By Kathleen Hale, Member, The Herb Society of America
What smells like a teenage boy’s unwashed socks, is a legendary medicinal plant since the time of the Greeks, and has appeared prominently in the 1974 film version of Agatha Christie’s Murder on the Orient Express?
I remember seeing John Gielgud, as the dastardly Ratchett’s gentleman’s gentleman, carefully introducing measured valerian drops into a glass of water, rich claret color swirling. The soon-to-be late Mr. Ratchett was not done in by his usual sleeping draught. It was merely the vehicle for the stronger sedative which would allow the murderer to…well, no spoilers. The point is that valerian is a sleep aid.
By the way, the sleeping potion is only described by Christie herself as coming from a vial marked, “The sleeping draught to be taken at bedtime.”

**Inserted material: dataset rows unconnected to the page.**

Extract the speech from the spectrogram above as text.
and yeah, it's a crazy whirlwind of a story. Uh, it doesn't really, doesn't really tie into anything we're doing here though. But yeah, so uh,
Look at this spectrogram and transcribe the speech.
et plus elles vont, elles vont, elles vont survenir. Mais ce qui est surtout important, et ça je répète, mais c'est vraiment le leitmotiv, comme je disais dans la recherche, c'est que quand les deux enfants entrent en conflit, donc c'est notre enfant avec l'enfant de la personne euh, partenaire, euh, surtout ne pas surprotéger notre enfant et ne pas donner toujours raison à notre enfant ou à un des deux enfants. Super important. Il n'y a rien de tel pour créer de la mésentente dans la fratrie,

While this stuff stinks, cats, apparently, find the aroma of Valerian officinalis a close second to catnip. The German Benedictine abbess Hildegard of Bingen actually combines catnip and valerian in a paste — with water, flour and lard — to be ingested frequently for purposes of curing pleurisy or gout. Remember the ripe sock odor? Imagine it combined with catnip. Now think about ingesting this.
Modern preparations of valerian, alone or in combination with other herbs like hops, are available over the counter as a sleep aid.

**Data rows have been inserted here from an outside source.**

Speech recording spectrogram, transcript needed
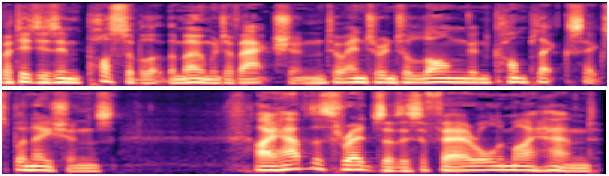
but it is impossible at the moment of action to enter into long and complex explanations. I have the threads of this affair all in my hand.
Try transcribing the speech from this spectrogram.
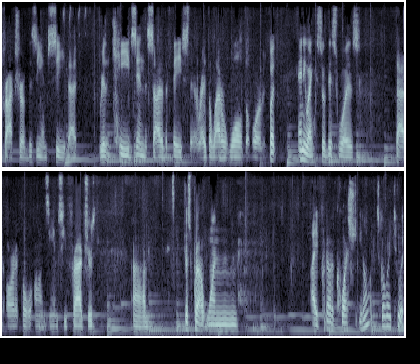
fracture of the ZMC that really caves in the side of the face there, right? The lateral wall of the orbit. But anyway, so this was that article on ZMC fractures. Um, just put out one. I put out a question. You know, let's go right to it.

Valerian, as a plant, is useful in wet areas and is happy in sun, but tolerates partial shade. It produces masses of white or pink flowers on tall plants, 4 or 5 feet high, from June through September. Pollinators are drawn to the flowers, and valerian will be visited by honey bees, bumblebees, native bees, flies, beetles and some butterflies.
The name “valerian” comes from the Latin, meaning hardy or flourishing, and it can be invasive in the cooler regions of the northern United States and Canada.
Naming can be confusing. One of valerian’s common names is “garden heliotrope,” although it is not a heliotrope. A popular plant known as “red valerian” (Centranthus ruber) — also called spur valerian, kiss-me-quick, Fox’s brush, Devil’s beard and Jupiter’s beard — is not true valerian. Another species of the genus is Indian valerian (Valerian wallichii), known in both Hindi and Sanskrit as “tagar.” It is part of the Ayurvedic tradition, and employed to enhance sleep in India, China and Nepal.
By the way, Agatha Christie mentioned valerian specifically in 1942 in another of her novels, Five Little Pigs, published in the Unites States as Murder in Retrospect. Once more, valerian finds itself in close proximity to murder, without being the cause of death. The suspect sneaks valerian from the private laboratory of an enthusiastic amateur chemist as part of a practical joke. Alas … not another spoiler … but valerian is innocent. It just tends to be in the wrong place, at the wrong time, a delicate (if smelly) flower among less savory characters.